**Task prompt**
Write the data out again, character for character, with no images.

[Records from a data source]
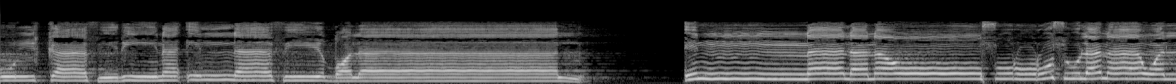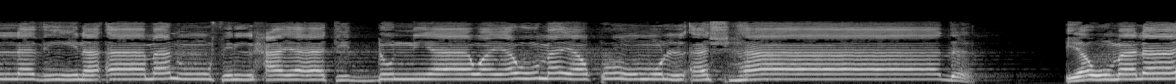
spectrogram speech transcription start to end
الكافرين الا في ضلال أنا لننصر رسلنا والذين امنوا في الحياة الدنيا ويوم يقوم الاشهاد يوم لا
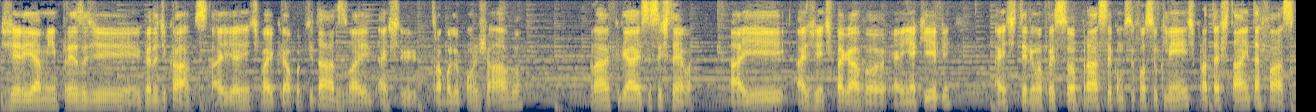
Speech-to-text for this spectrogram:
gerir a minha empresa de venda de carros. Aí a gente vai criar o banco de dados, vai, a gente trabalhou com Java para criar esse sistema. Aí a gente pegava é, em equipe, a gente teria uma pessoa para ser como se fosse o cliente para testar a interface,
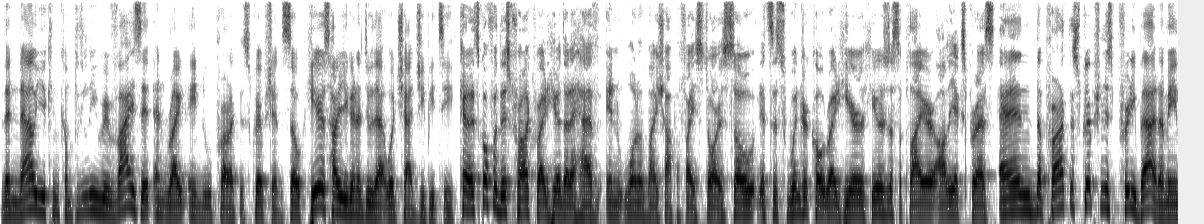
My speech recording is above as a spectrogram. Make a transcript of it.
then now you can completely revise it and write a new product description. So here's how you're going to do that with ChatGPT. Okay, let's go for this product right here that I have in one of my Shopify stores. So it's this winter coat right here. Here's the supplier, AliExpress, and and the product description is pretty bad. I mean,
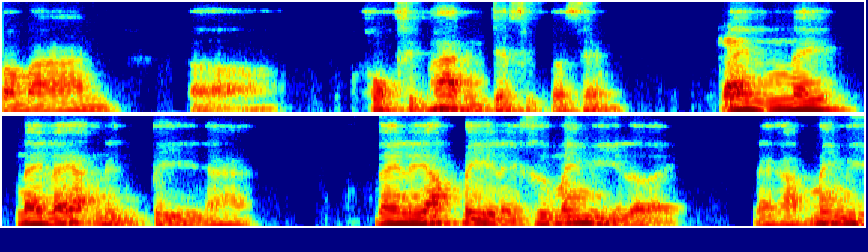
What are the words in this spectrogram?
ประมาณเอ่อ65ถึง70เปอร์เซ็นต์ครัในบในในระยะหนึ่งปีนะฮะในระยะปีเลยคือไม่มีเลย นะครับไม่มี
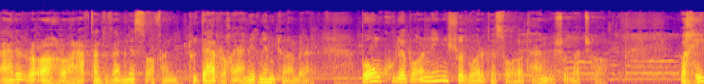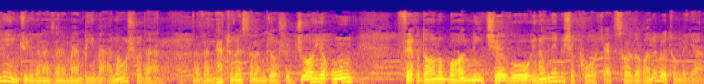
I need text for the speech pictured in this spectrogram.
اهل راه راه رفتن تو زمین صافن. تو در راه عمیق نمی‌تونن برن. با اون کوله بار نمی‌شد وارد سوالات عمیق شد بچه ها و خیلی اینجوری به نظر من بیمعنا شدن و نتونستن جاشو. جای اون فقدان و با نیچه و اینا نمیشه پر کرد. صادقانه بهتون بگم.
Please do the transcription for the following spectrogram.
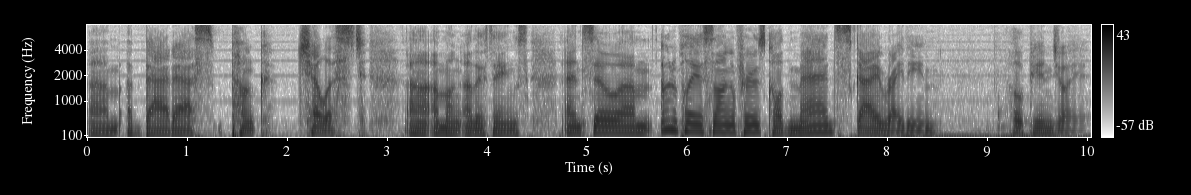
Um, a badass punk cellist, uh, among other things. And so um, I'm going to play a song of hers called Mad Skywriting. Hope you enjoy it.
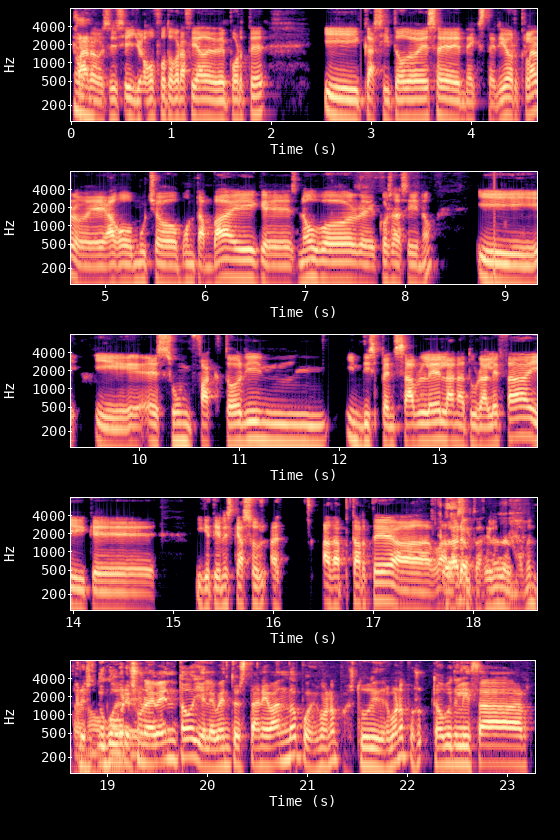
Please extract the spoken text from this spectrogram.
Claro, sí, sí. Yo hago fotografía de deporte y casi todo es en exterior, claro. Eh, hago mucho mountain bike, eh, snowboard, cosas así, ¿no? y, es un factor indispensable la naturaleza y que, y que tienes que adaptarte a, las situaciones del momento. si tú cubres un evento y el evento está nevando, pues bueno, pues tú dices, bueno, pues tengo que utilizar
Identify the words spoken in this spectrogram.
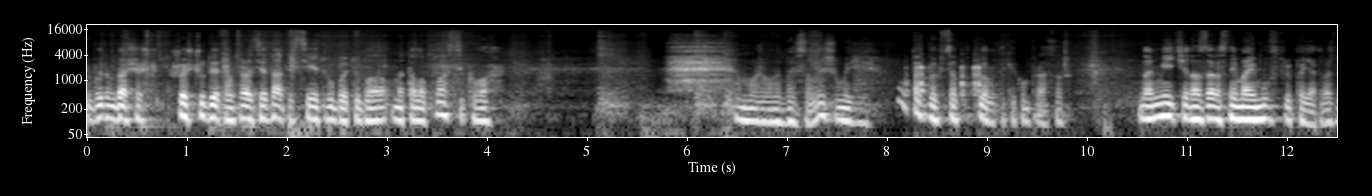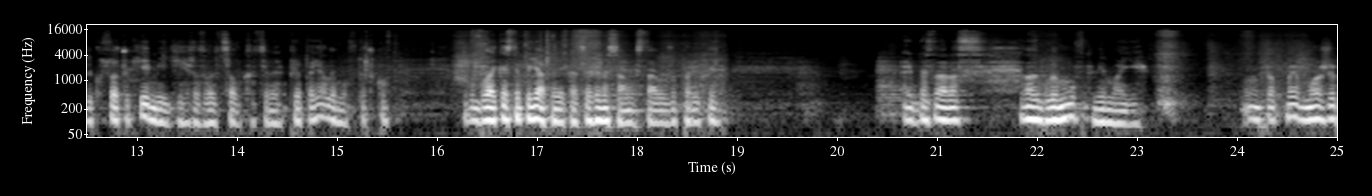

**Task result**
spectrogram speech transcription start to end
الكافرين الا في ضلال أنا لننصر رسلنا والذين امنوا في الحياة الدنيا ويوم يقوم الاشهاد يوم لا
Speech-to-text for this spectrogram:
gerir a minha empresa de venda de carros. Aí a gente vai criar o banco de dados, vai, a gente trabalhou com Java para criar esse sistema. Aí a gente pegava é, em equipe, a gente teria uma pessoa para ser como se fosse o cliente para testar a interface,
My speech recording is above as a spectrogram. Make a transcript of it.
then now you can completely revise it and write a new product description. So here's how you're going to do that with ChatGPT. Okay, let's go for this product right here that I have in one of my Shopify stores. So it's this winter coat right here. Here's the supplier, AliExpress, and and the product description is pretty bad. I mean,
What are the words in this spectrogram?
ประมาณเอ่อ65ถึง70เปอร์เซ็นต์ครัในบในในระยะหนึ่งปีนะฮะในระยะปีเลยคือไม่มีเลย นะครับไม่มี
I need text for the speech pictured in this spectrogram.
اهل راه راه رفتن تو زمین صافن. تو در راه عمیق نمی‌تونن برن. با اون کوله بار نمی‌شد وارد سوالات عمیق شد بچه ها و خیلی اینجوری به نظر من بیمعنا شدن و نتونستن جاشو. جای اون فقدان و با نیچه و اینا نمیشه پر کرد. صادقانه بهتون بگم.
Please do the transcription for the following spectrogram.
Um, a badass punk cellist, uh, among other things. And so um, I'm going to play a song of hers called Mad Skywriting. Hope you enjoy it.
Please extract the spoken text from this spectrogram.
Claro, sí, sí. Yo hago fotografía de deporte y casi todo es en exterior, claro. Eh, hago mucho mountain bike, eh, snowboard, cosas así, ¿no? y, es un factor indispensable la naturaleza y que, y que tienes que adaptarte a, las situaciones del momento. si tú cubres un evento y el evento está nevando, pues bueno, pues tú dices, bueno, pues tengo que utilizar
Identify the words spoken in this spectrogram.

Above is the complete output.